VOLUME 116, ISSUE 4, P931-935
Marie Carbonnel, M.D., Lea Karpel, Ph.D., Bernard Cordier, M.D., Paul Pirtea, M.D., Jean Marc Ayoubi, M.D., Ph.D.
Transgender males experience a disharmony between their birth sex and their intimate sense of gender belonging. Gender-affirming hormone therapy and gender-affirming surgery (GAS) are often inherently part of the gender-affirming process. In this context, we should ask whether it is better to keep or remove the uterus. Keeping the uterus and ovaries avoids a surgical procedure and a pubic scar that often results and preserves fertility and the possibility of carrying a baby.
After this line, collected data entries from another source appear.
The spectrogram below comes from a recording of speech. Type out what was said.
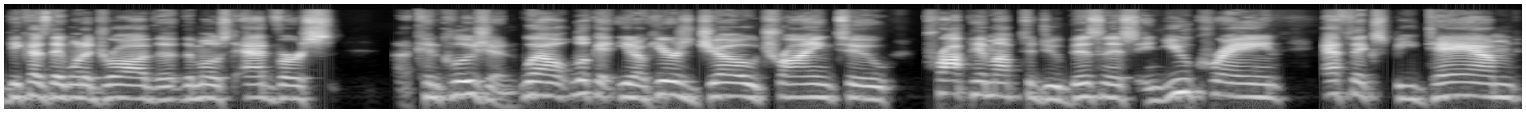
because they want to draw the the most adverse uh, conclusion. Well, look at you know here's Joe trying to prop him up to do business in Ukraine ethics be damned.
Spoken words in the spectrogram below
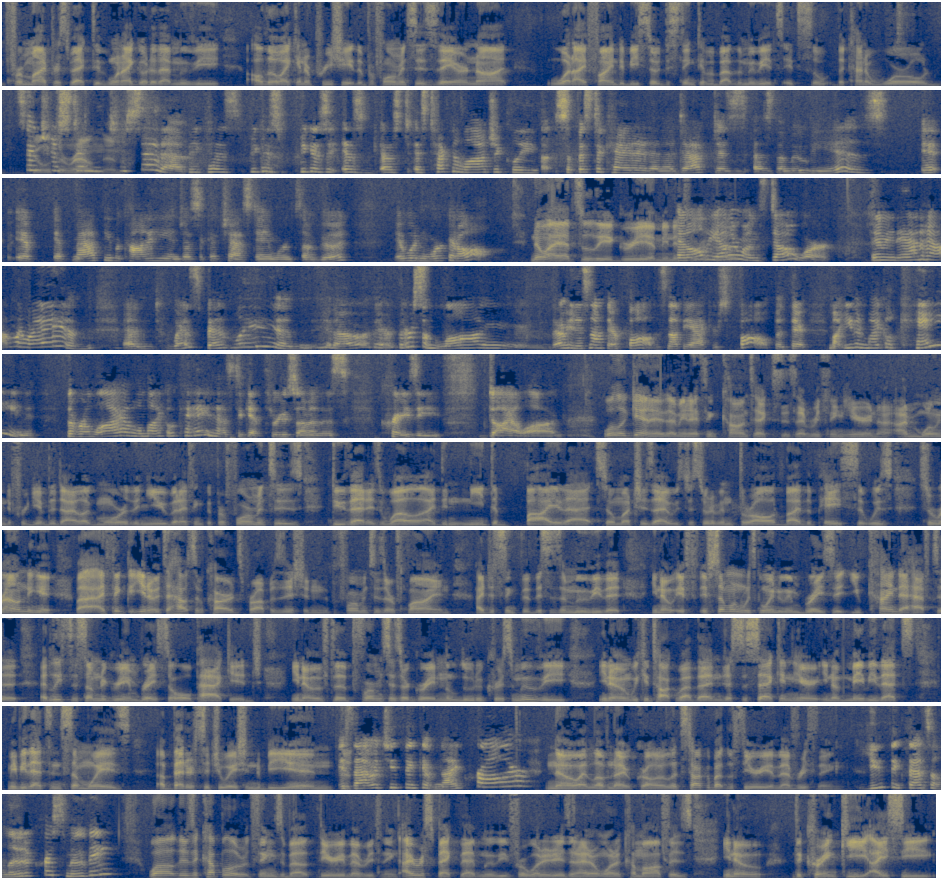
from my perspective, when I go to that movie, although I can appreciate the performances, they are not what I find to be so distinctive about the movie. It's it's the, the kind of world it's built around them. You say that because because because as as, as technologically sophisticated and adept as as the movie is, if if if Matthew McConaughey and Jessica Chastain weren't so good, it wouldn't work at all. No, I absolutely agree. I mean, and all the other ones don't work. I mean, Anne Hathaway and and Wes Bentley, and you know, there there's some long. I mean, it's not their fault. It's not the actor's fault, but they're even Michael Caine, the reliable Michael Caine, has to get through some of this crazy dialogue. Well, again, I mean, I think context is everything here, and I'm willing to forgive the dialogue more than you, but I think the performances do that as well. I didn't need to buy that so much as I was just sort of enthralled by the pace that was surrounding it. But I think, you know, it's a House of Cards proposition. The performances are fine. I just think that this is a movie that, you know, if, if someone was going to embrace it, you kind of have to, at least to some degree, embrace the whole package. You know, if the performances are great in a ludicrous movie, you know, and we could talk about that in just a second here, you know, maybe that's maybe that's in some ways a better situation to be in. Is that what you think of Nightcrawler? No, I love Nightcrawler. Let's talk about the theory of everything. You think that's a ludicrous movie? Well, there's a couple of things about Theory of Everything. I respect that movie for what it is, and I don't want to come off as, you know, the cranky, icy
On the other hand, keeping the uterus is often psychologically unbearable for transgender males and the long-term effects of androgens on the uterus and ovaries remain uncertain. Conversely, hysterectomy and oophorectomy as part of the GAS process are part of gender reassignment. New mini-invasive surgery procedures for hysterectomies decrease the risks and limit the likelihood of scars to a minimum. In practice, the data suggest that very few transgender males carry a pregnancy and/or use their oocytes after gender-reaffirming treatment. Clinicians should counsel their transgender male patients on the definitive infertility consequences of hysterectomy and oophorectomy and discuss fertility preservation options before GAS. Individualized approaches must be preferred to systematic procedures regarding the personal decision to keep or not keep the uterus and ovaries.